Cerenkov radiation is a well-known phenomenon, in which optical photons are emitted when a charged particle moves faster than the speed of light in a medium. We propose and demonstrate a method, based on the detection of Cerenkov radiation, to noninvasively image beta-emitting radionuclides inside small animals. This imaging method is referred to as Cerenkov Luminescence Imaging (CLI). At present, there is no sensitive in vivo imaging method for monitoring the biodistribution of β- emitting radionuclides used for radioimmunotherapy or other therapeutic treatments for cancer. CLI will allow in vivo imaging of the biodistribution of these radionuclides, such as Y-90 (end point energy 2.28 MeV, half life of 2.67 days) with high sensitivity. It can also be used as a low cost alternative to PET imaging for β+ emitting radionuclides.
We have successfully detected Cerenkov light from F-18 and Y-90 in small animals using reasonable injected doses of ~200 µCi. An ex vivo mouse study using Y-90 where a capillary tube with 274 µCi of Y-90 was inserted down the esophagus is shown in the figure. The number of photons detected in the bare capillary tube was ~7×106 photons/s/cm2/sr. In vivo, 1.9×104 and 2.3×105 photons/s/cm2/sr was detected from the dorsal and ventral sides, respectively. Based on GEANT4 Monte Carlo calculations for Y-90, we expect to observe ~70 visible light photons per decay. Currently, we are characterizing the intensity and optical emission spectra of Cerenkov radiation at different depths using tissue and agar phantoms. By measuring the emitted light from several views of the mouse, it is possible to reconstruct 3D images of the Cerenkov light distribution using analogous techniques to those used for bioluminescence tomography.
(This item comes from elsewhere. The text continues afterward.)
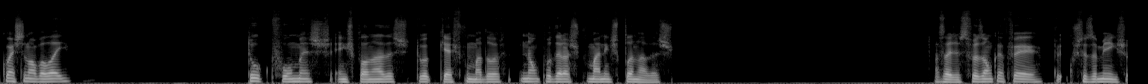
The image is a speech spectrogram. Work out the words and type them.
com esta nova lei, tu que fumas em esplanadas, tu que és fumador, não poderás fumar em esplanadas. Ou seja, se fores a um café com os teus amigos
Fig. 1.Luminescent dorsal and ventral images of 274 µCi of Y-90 in a capillary tube (left) inserted down a mouse esophagus post-mortem. Black line indicates approximate region of capillary tube.